PROBLEM DESCRIPTION: Starting with the line that has "Spectrogram speech recognition" in the records below and stopping after the line that has "Speech-to-text task: transcribe", output every line exactly and nothing else; skip pictures.

EXTRACTED ENTRIES:

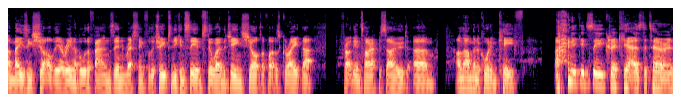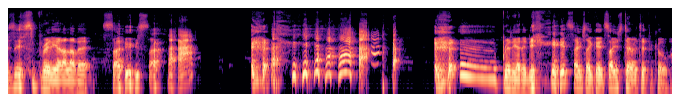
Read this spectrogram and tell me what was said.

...

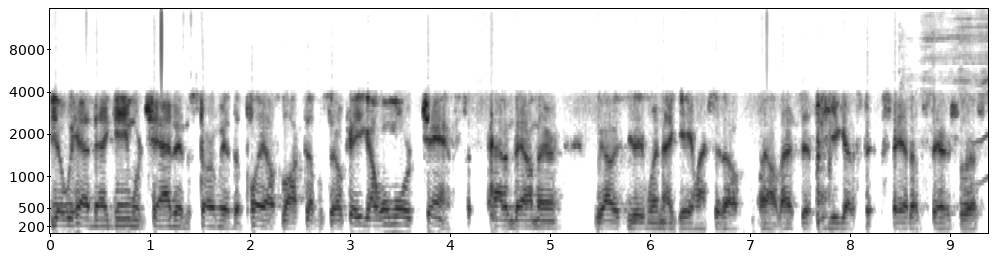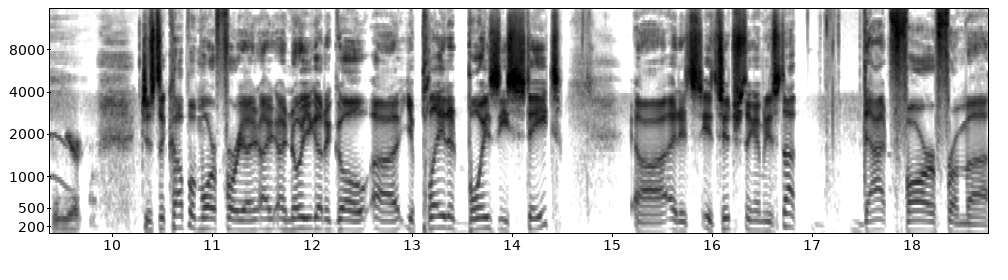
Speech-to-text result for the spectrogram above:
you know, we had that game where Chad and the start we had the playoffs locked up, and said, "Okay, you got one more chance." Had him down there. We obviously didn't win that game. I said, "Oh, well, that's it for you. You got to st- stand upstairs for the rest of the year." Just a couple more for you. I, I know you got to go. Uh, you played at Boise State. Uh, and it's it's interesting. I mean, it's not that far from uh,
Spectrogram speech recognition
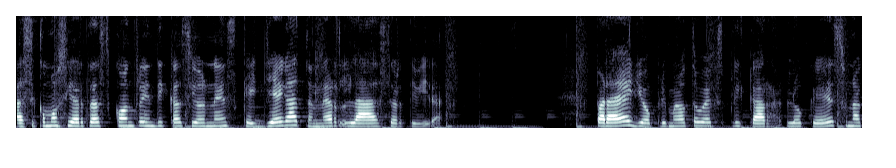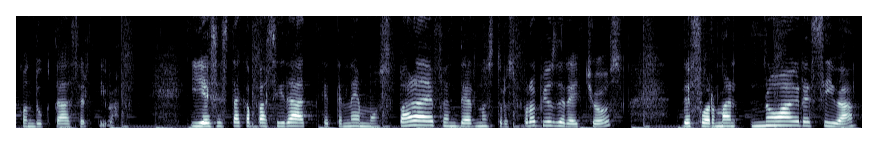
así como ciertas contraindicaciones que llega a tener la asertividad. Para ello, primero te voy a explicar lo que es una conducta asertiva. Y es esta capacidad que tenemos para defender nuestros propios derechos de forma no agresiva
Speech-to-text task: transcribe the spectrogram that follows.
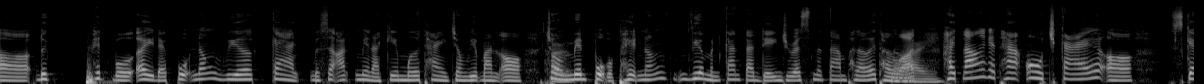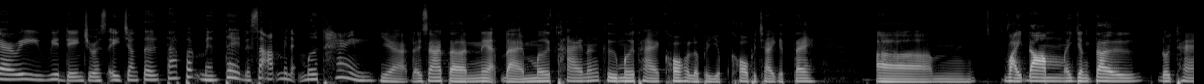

PROBLEM SOLUTION:
Spectrogram speech recognition
así como ciertas contraindicaciones que llega a tener la asertividad. Para ello, primero te voy a explicar lo que es una conducta asertiva. Y es esta capacidad que tenemos para defender nuestros propios derechos de forma no agresiva
Speech-to-text task: transcribe the spectrogram that follows.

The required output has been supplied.